Here is the robot with just the photocell (light) sensors and one solderless breadboard, and wheels with geared motors. The screws for the third wheel (a caster wheel) can be seen in three places. To start with, I originally used a screw that was too long for the job. Grounding it down so it would not interfere with anything that might be placed on that section of the robot was too much trouble. Although I left the one ground down screw in place, I went and bought the correct length screws for the rest of the caster wheel mounting holes.
Here are is the robot with LED's connected so that they light up according to which sensor has the most light shone upon it. The LED's are on the far side of the board behind the light sensors.
Our attendee had some modules he wants to use to construct his model train environment. We started off with a forward-reverse relay module purchased from eBay. These modules were from China but had some decent documentation in English. Once we started to work with them, we figured it out. We also found the eBay listing for the same module and watched the video which was close-captioned in English. Watching it in action on the video helped.
One interesting thing we found was that the model train power supply was not not appropriate to run the relay modules. One of them just would not power up. Luckily, we had an Arduino board from which we used the power supply. So, if you are into model trains or interested in getting started with model trains, make sure you have at least one good power supply to test your equipment.

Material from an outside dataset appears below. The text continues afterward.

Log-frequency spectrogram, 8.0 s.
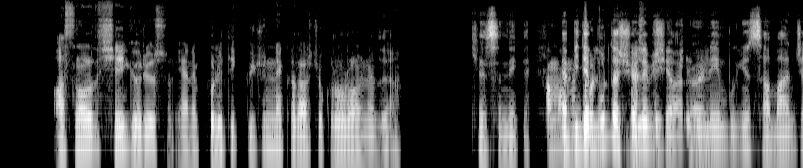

Here is the link to the module:
In the case of testing the relay module, we did not provide a load to switch on so we only had to worry about the current and voltage necessary to run the module electronics used to determine the timing for the forward-reverse cycles. We did not have to worry about the power supply for a motor or how to hook one up. We could hear the relay switch when it powered to indicate it was working.
When borrowing the power supply built into any board, you should have a quick look to see what the power supply circuit can handle. You can do this for Arduino by going to the Arduino website and looking for the relevant board. Look for the hardware schematic. For an Arduino from 2009, the voltage regulator is an MC33269. One of the key properteis to look at when reading the data sheet is the maximum current supplied by the particular device. In the case of the Arduino board, you should also check for Arduino documentation to see if there is anything specific done to the voltage regulator that allows for less or more current than normally supplied by the voltage regulator. Do a web search on the part or go directly to the manufacturer's website to find their data sheet. There are also some sites that provide data sheets from most manufacturers.
We had another module to search for: a servo motor shield. This was easy as it gave the manufacturer on the Arduino shield, what is was, I cannot recall. Do a websearch on "Arduino motor shield" and you will come up with a number of results that will likely serve your purpose. If the websearch provides you with an acceptable result, you should be able to find a relevant tutorial.
Come see us at the library Saturday, June 17, 2017 to see what new things we are using and troubleshooting. The robot should be able to follow light by then! If you look closely, you can see that there is actually no RPi on the robot yet! Give it time.